### Exercise brief
Copy all lines below that use the word "Language".

### Information
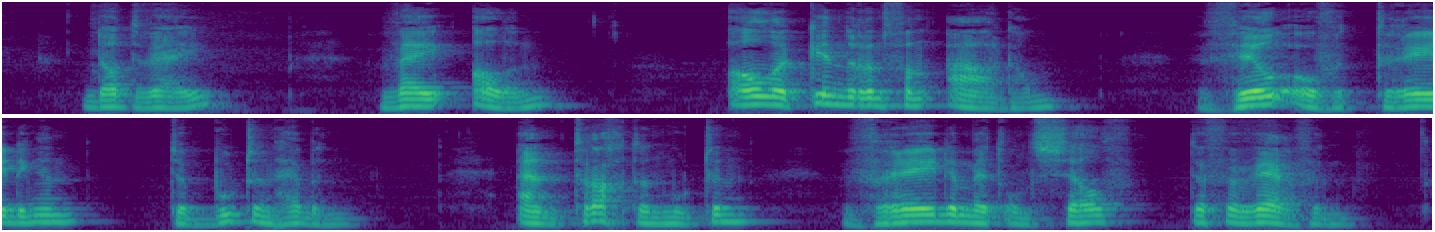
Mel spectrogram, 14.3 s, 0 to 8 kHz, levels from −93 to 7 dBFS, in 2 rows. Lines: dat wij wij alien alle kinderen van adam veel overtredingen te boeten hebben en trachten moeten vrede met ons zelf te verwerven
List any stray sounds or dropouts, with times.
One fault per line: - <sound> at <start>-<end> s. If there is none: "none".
none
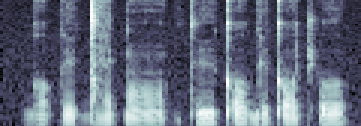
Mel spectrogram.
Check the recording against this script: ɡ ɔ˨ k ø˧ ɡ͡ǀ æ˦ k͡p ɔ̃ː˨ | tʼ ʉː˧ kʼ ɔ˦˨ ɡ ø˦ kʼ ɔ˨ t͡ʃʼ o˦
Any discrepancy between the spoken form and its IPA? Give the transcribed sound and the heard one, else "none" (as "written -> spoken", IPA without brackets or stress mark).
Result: none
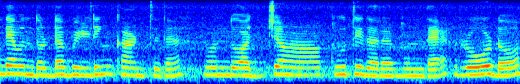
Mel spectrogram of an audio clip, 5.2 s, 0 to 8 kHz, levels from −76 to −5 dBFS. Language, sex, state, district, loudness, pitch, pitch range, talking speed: Kannada, male, Karnataka, Bellary, -28 LUFS, 225 Hz, 215-240 Hz, 125 wpm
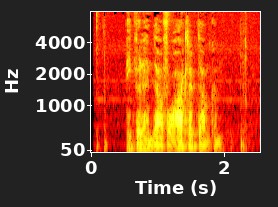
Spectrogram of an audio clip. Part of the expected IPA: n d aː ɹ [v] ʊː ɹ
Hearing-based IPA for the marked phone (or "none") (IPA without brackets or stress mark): v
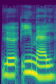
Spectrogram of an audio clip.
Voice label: email, french

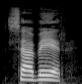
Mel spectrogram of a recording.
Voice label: saber, spanish

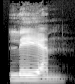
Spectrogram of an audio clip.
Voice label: "lean", spanish

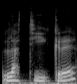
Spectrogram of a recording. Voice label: tiger, italian

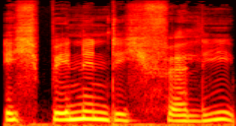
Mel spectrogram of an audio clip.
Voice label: i am in love female, german

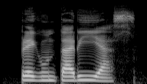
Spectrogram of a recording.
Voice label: "preguntarias", spanish

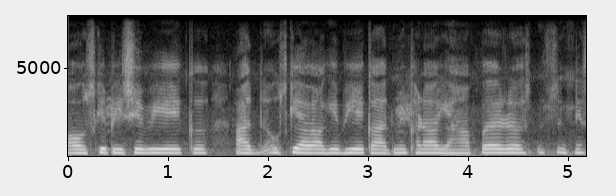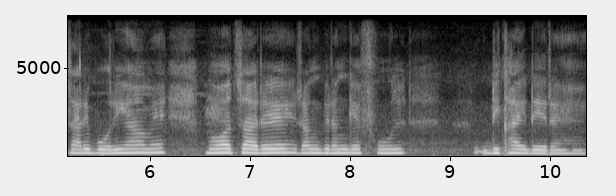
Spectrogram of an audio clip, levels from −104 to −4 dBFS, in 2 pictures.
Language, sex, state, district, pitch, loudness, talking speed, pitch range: Hindi, female, Uttar Pradesh, Gorakhpur, 210 Hz, -24 LUFS, 155 wpm, 205-215 Hz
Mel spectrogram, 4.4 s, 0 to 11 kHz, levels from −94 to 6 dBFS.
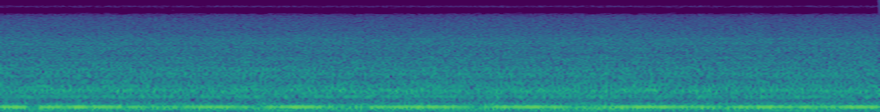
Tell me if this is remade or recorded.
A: recorded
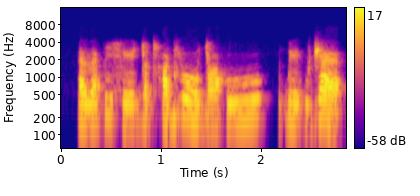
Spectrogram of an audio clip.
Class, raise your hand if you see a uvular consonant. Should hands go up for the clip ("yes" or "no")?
no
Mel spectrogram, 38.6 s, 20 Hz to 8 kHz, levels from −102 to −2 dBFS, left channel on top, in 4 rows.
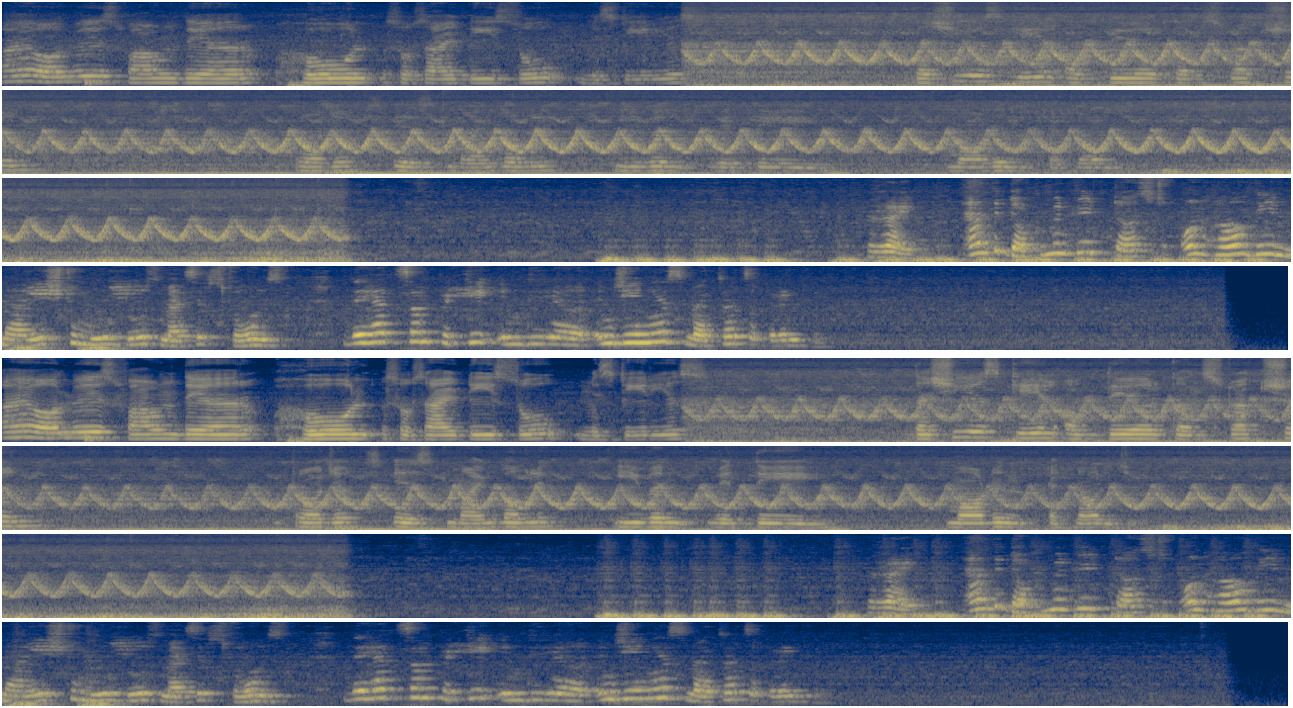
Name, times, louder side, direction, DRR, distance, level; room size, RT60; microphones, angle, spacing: voice 1, 0.0-5.3 6.8-10.0 11.9-13.8 14.3-15.9 16.8-18.2, right 5 dB, 55° right, 0.4 m, -34 dB
sound 1, 5.1-21.9, left 2 dB, 15° left, 0.4 m, -35 dB
sound 2, 23.8-25.2 25.5-29.2 29.6-29.8, equal, 85° right, 0.7 m, -31 dB
voice 2, 25.8-26.2 26.6-27.9 28.2-31.1 31.6-35.0, left 5 dB, 80° left, 0.5 m, -28 dB
2.1 x 2.1 x 3.3 m
head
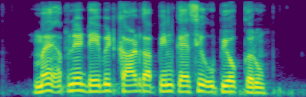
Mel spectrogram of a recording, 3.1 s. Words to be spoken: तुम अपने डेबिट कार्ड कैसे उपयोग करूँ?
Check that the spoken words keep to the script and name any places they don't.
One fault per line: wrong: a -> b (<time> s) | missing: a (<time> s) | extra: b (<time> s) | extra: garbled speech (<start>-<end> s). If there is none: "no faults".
wrong: तुम -> मैं (0.3 s)
extra: का पिन (1.4 s)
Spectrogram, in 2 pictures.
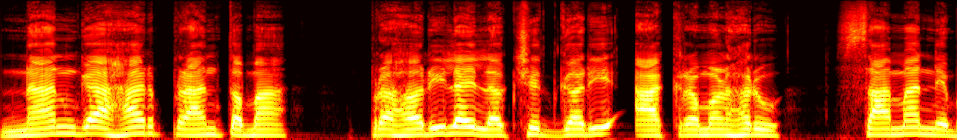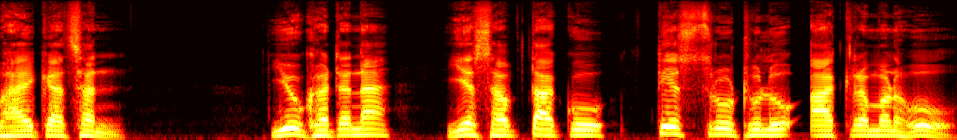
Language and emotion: Nepali, neutral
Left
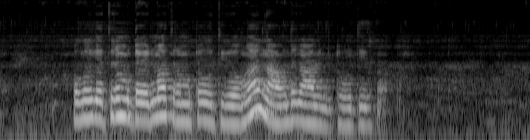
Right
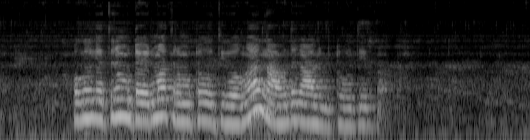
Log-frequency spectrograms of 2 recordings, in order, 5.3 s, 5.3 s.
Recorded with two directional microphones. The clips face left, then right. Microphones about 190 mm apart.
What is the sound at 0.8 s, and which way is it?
Speech, 40° left (ahead or behind).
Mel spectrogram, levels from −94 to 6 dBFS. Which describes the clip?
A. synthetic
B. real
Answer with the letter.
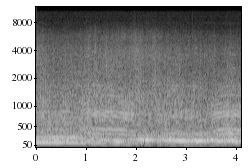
A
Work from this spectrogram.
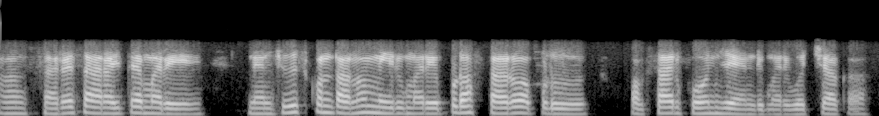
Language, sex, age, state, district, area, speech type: Telugu, male, 18-30, Andhra Pradesh, Guntur, urban, conversation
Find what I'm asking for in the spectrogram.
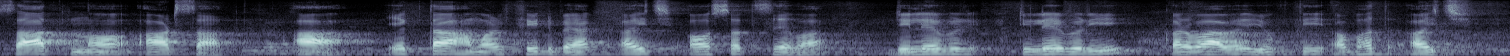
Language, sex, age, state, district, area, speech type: Maithili, male, 45-60, Bihar, Madhubani, rural, read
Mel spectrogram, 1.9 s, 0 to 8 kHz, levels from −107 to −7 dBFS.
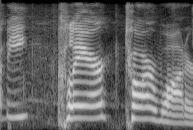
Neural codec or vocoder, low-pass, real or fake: none; 7.2 kHz; real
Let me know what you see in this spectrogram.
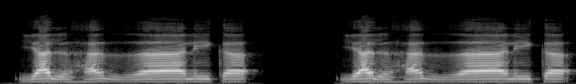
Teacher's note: number 8، یلحظ ذالک کو ملا کر پڑھنے کی صورت میں سا کو ذال میں داخل کر کے ایک مشدد ذال سے پڑھیں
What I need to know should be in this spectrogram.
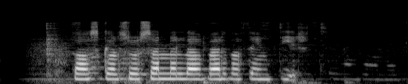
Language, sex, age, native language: Icelandic, male, 11, Icelandic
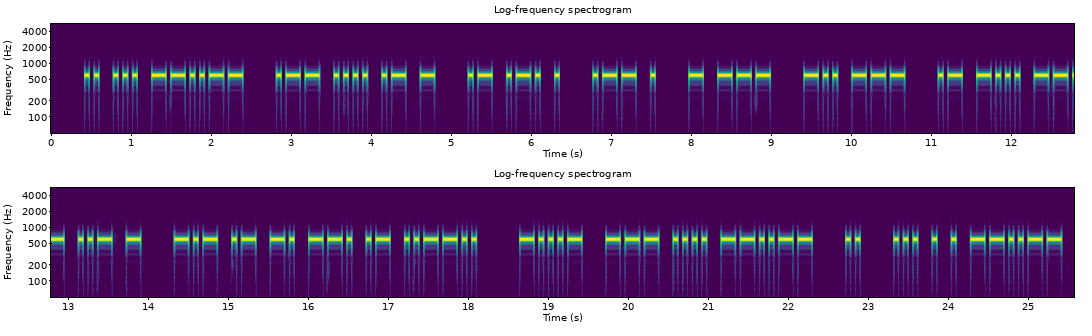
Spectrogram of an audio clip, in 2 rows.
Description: Morse code, heard as a keyed tone, about 20 wpm, 600 Hz. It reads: IS, WHAT ARE WE TO DO ABOUT KANGA? <BT> OH, I SEE,
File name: cw-books / winnie-the-pooh / winnie-20wpm-page-0061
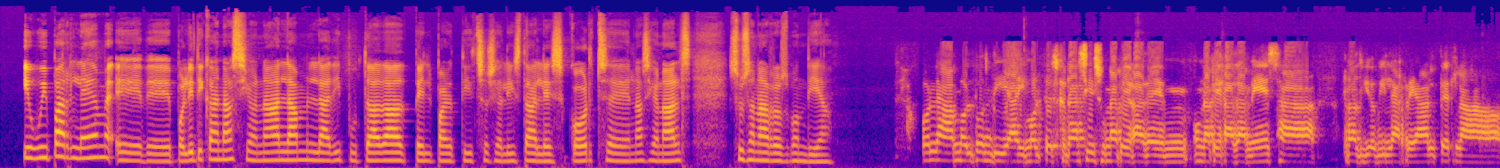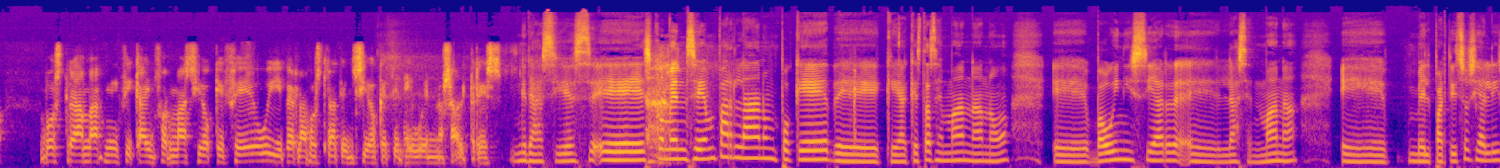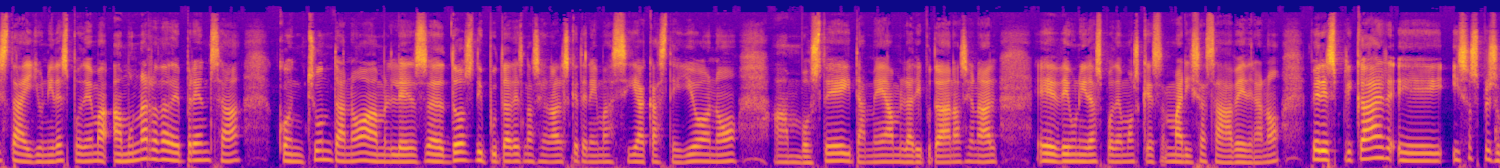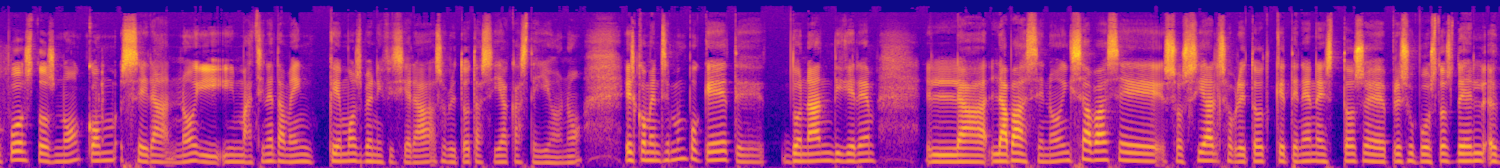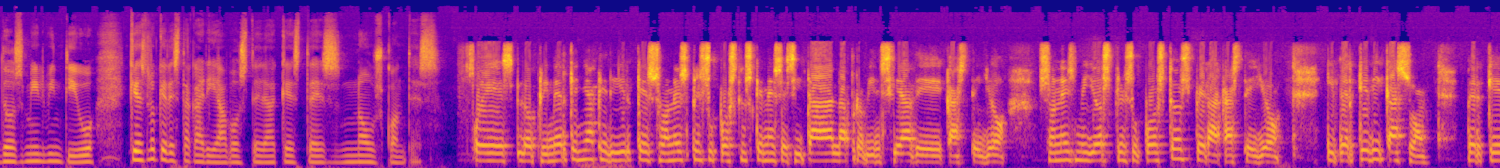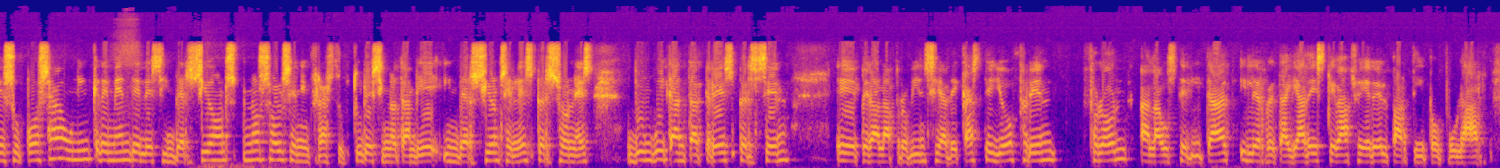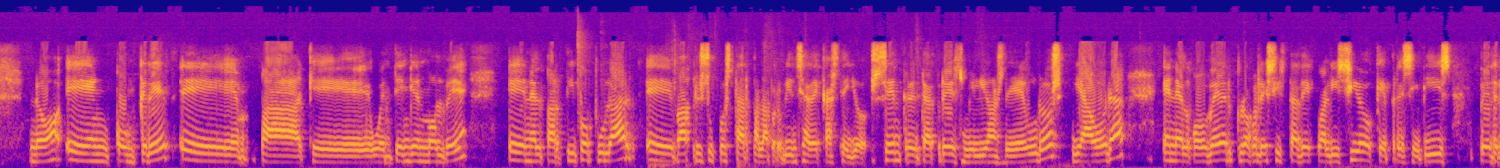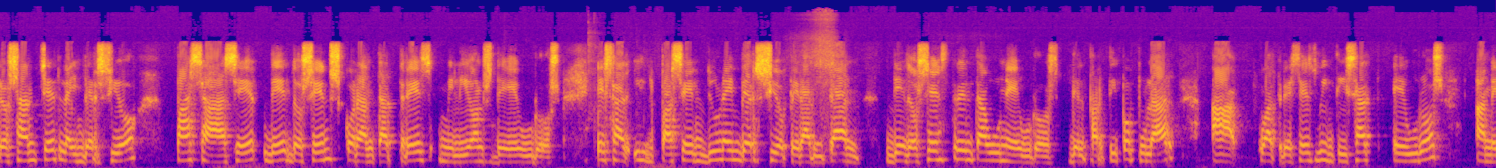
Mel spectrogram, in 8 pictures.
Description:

### Result of the task
Mel spectrogram of an audio clip, 5.2 s, 0 to 8 kHz, levels from −76 to −5 dBFS. Language, sex, state, district, loudness, pitch, pitch range, talking speed: Kannada, male, Karnataka, Bellary, -28 LUFS, 225 Hz, 215-240 Hz, 125 wpm
Language, sex, state, district, pitch, loudness, talking speed, pitch range: Hindi, female, Uttar Pradesh, Gorakhpur, 210 Hz, -24 LUFS, 155 wpm, 205-215 Hz
Language and emotion: Nepali, neutral
Language, sex, age, state, district, area, speech type: Telugu, male, 18-30, Andhra Pradesh, Guntur, urban, conversation
Language, sex, age, state, district, area, speech type: Maithili, male, 45-60, Bihar, Madhubani, rural, read
Language, sex, age, native language: Icelandic, male, 11, Icelandic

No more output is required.